I’m looking at a Venn diagram entitled, “Am I Overthinking This?” drawn by artist Michelle Rial and it’s providing a welcome distraction from trying to work out if we need an extra bottle of milk in the shopping.
I’ve been saying for months that doing food shopping online is not only safer but also more cost-effective because it avoids the temptation of impulse buying.
Recently I have acknowledged that this claim is not strictly true because what it actually does is afford me the ability to impulse buy from the comfort of my chair, desk, or bed.
“Does anyone need anything in the shopping?”
Nobody can think of anything I haven’t already got.
“Falafels please,” my son calls out, smug in the certainty that I won’t have thought of that.
“I’m making some for lunch tomorrow,” I call back, having discovered three unopened bags of chickpeas at the back of the larder that I’ve bought intermittently through the year.
“There’ll be hummus too,” I add, and there will be. A lot of it.
It’s not just food either.
This year I have allowed myself to buy books with alarming abandon.
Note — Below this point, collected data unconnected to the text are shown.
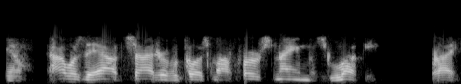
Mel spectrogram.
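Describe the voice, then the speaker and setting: A man, an inmate interviewed over a prison phone line, giving terse, halting short answers. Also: medium pitch, fairly even intonation, dry recording. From Missouri.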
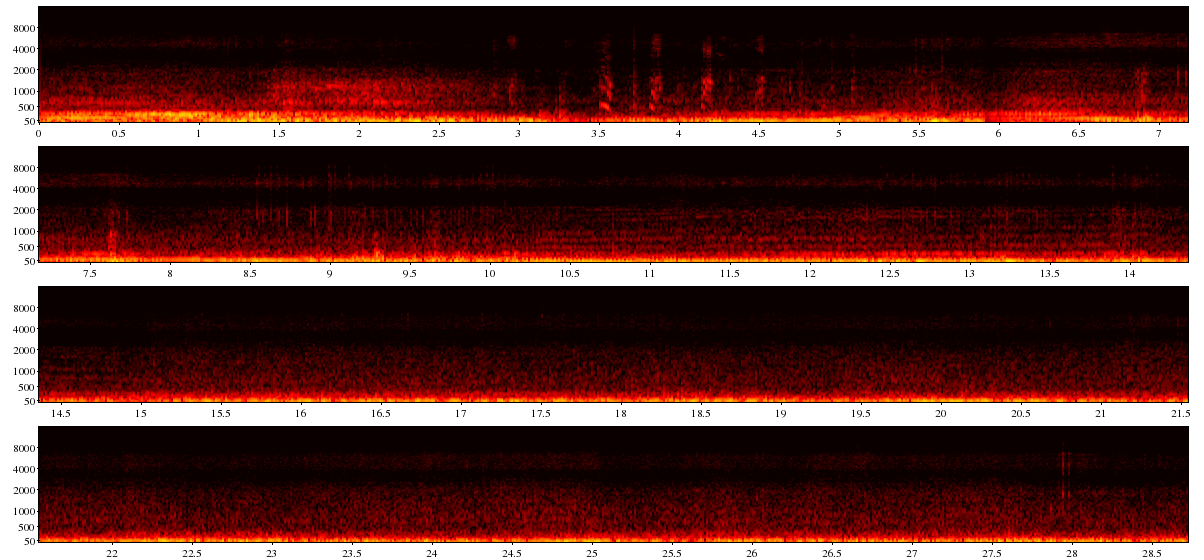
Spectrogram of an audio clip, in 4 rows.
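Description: Peugeot 106 engine and tyres on a wet road, heard from inside the cabin. The engine's pitch rises and falls through gear changes over the first several seconds, then it runs steadily at cruising speed.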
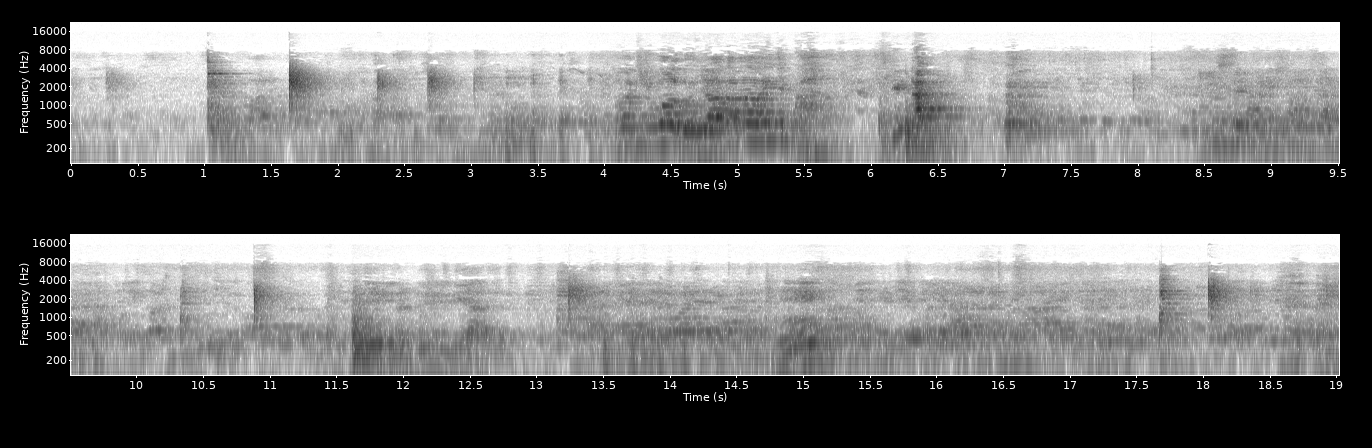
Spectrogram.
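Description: Snooker balls click sharply as a cue strikes.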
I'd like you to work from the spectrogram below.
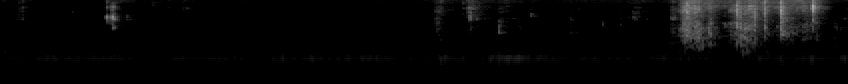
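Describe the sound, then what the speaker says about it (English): Someone munches a mountain mix trail snack close to the microphone, with soft chews at first, then a burst of loud, crisp crunching near the end over a faint steady hum. No one speaks. "see me munching down on this good old mountain mix"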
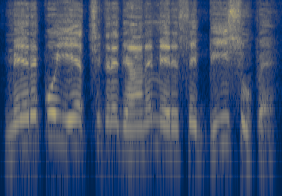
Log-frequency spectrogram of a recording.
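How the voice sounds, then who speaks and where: A man's voice: sits high, normal speed, a little mellow. An older man, a Himalayan yogi, telling his life story in a rambling, folksy way and tagging his sentences with "isn't it". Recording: noisy ambient background.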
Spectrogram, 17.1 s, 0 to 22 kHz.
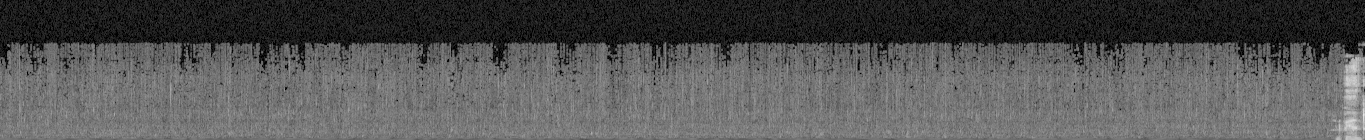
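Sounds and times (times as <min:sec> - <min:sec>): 
faint low humming drone: 0:00.0 - 0:17.0
babbling brook trickling and splashing: 0:16.6 - 0:17.0
speech: 0:16.7 - 0:17.0.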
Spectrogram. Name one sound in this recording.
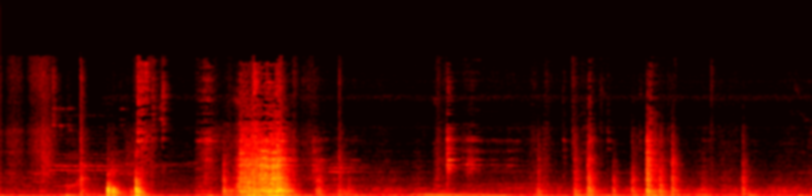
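A metal pan clatters and scrapes.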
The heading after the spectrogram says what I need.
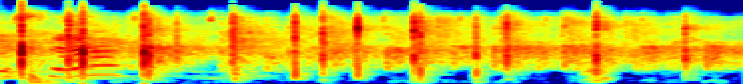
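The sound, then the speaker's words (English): Scattered handclaps from an audience at an evening panel event, sharp and irregular rather than a full ovation, mixed with voices talking over them. “So many claps.”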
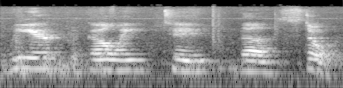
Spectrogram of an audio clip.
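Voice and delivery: "We're going to the store" slowly, each word separate; halting reading, every word cut apart; choppy word-by-word phrasing. Shown as a demonstration. Teacher showing parents unphrased reading, slow and word by word. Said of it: "You don't say".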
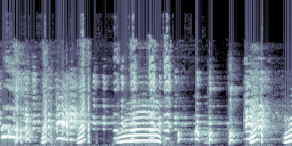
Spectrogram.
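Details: Amplified reed warbler song, presented as a night bird sound: loud, rapid grating notes mixed with arching, nasal, harmonic phrases, delivered in quick uneven bursts.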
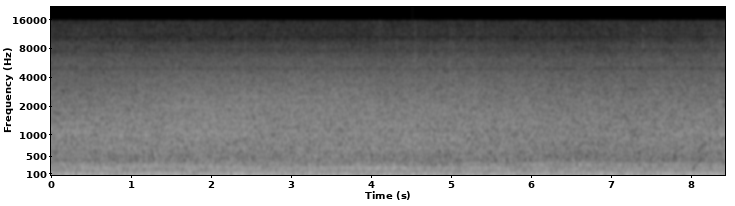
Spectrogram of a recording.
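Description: Steady broadband rumble of road traffic and engines, with no animal voice standing out.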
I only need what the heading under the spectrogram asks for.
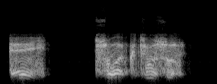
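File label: Turkish damaged water, mood low, speech; War Thunder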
I have justified this on the basis that I am not spending any money going out.
When I tell my daughter this she says,
“You never went out anyway.”
As Christmas approached I hid my guilty secret under the convenient guise of gifting.
I’d see a book that “so and so” would like, then I’d buy it until I had more books than friends or family members.
This strange year has been much kinder to me than many but something has been lurking underneath that has obviously required the comfort of hunkering down with a full larder and a stack of books.
I learned long ago that stress is often hard to identify in myself.
It is rare for me to feel wound like a spring but the impact of life’s twists and turns tends to take hold in other ways.
When corporate life wore me down, a fact my wife pointed out approximately a decade before I started listening, I would not have said that it was causing me stress, and yet it landed me, one way or another and via a number of destructive deviations of my own making, in a psychiatric hospital.
So maybe a few extra books and too much hummus are not an especially heavy price to pay for staying balanced and comforted through such an extraordinary time.
I finish up with the shopping by trying to decide if I should buy a box of shortbread, even though my sister often gets us a tin for Christmas. I buy one, just in case.
In bed, I return to Michelle Rial’s Venn diagram on her Instagram feed, and, flicking through some of her other beautiful illustrations, I check her profile to see if she has published a book.